[Opening PROVIDED MATERIAL section]

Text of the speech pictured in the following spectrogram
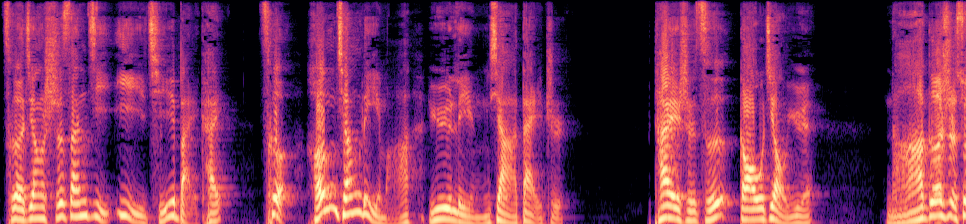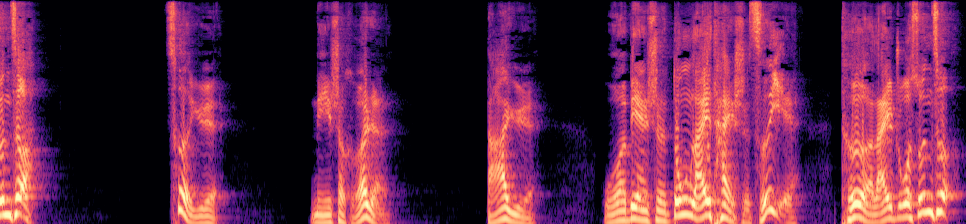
策将十三骑一齐摆开，策横枪立马于岭下待之。太史慈高叫曰：“哪个是孙策？”策曰：“你是何人？”答曰：“我便是东莱太史慈也，特来捉孙策。”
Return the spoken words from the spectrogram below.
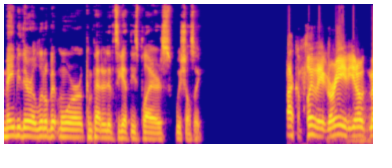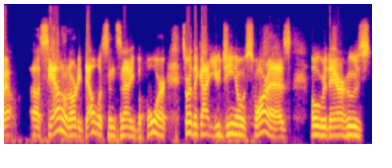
maybe they're a little bit more competitive to get these players. We shall see. I completely agree. You know, uh, Seattle had already dealt with Cincinnati before. It's where they got Eugenio Suarez over there, who's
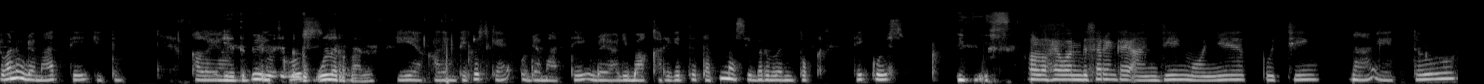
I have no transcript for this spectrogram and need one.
Cuman udah mati gitu. Kalau yang Iya, tapi masih bentuk tikus, ular kan? iya kalau yang tikus kayak udah mati, udah dibakar gitu, tapi masih berbentuk tikus. Kalau hewan besar yang kayak anjing, monyet, kucing, Nah, itu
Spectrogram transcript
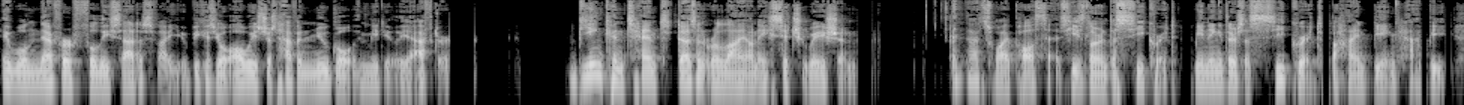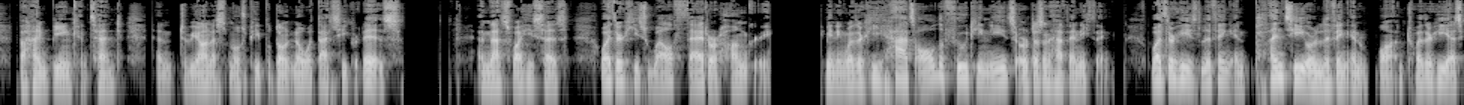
it will never fully satisfy you because you'll always just have a new goal immediately after. Being content doesn't rely on a situation. And that's why Paul says he's learned the secret, meaning there's a secret behind being happy, behind being content. And to be honest, most people don't know what that secret is. And that's why he says whether he's well fed or hungry, meaning whether he has all the food he needs or doesn't have anything, whether he's living in plenty or living in want, whether he has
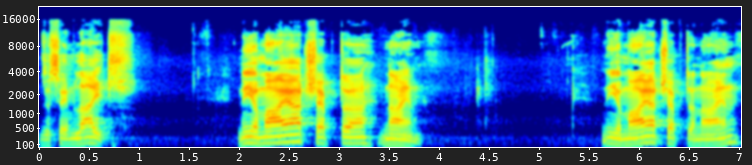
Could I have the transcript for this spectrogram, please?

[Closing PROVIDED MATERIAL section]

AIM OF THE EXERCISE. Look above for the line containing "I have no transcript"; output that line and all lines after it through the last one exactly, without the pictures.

TASK RESPONSE.
I have no transcript for this spectrogram and need one.
Cuman udah mati gitu. Kalau yang Iya, tapi masih bentuk tikus, ular kan? iya kalau yang tikus kayak udah mati, udah dibakar gitu, tapi masih berbentuk tikus. Kalau hewan besar yang kayak anjing, monyet, kucing, Nah, itu
Spectrogram transcript
it will never fully satisfy you because you'll always just have a new goal immediately after. Being content doesn't rely on a situation. And that's why Paul says he's learned the secret, meaning there's a secret behind being happy, behind being content. And to be honest, most people don't know what that secret is. And that's why he says whether he's well fed or hungry, meaning whether he has all the food he needs or doesn't have anything, whether he's living in plenty or living in want, whether he has
Could I have the transcript for this spectrogram, please?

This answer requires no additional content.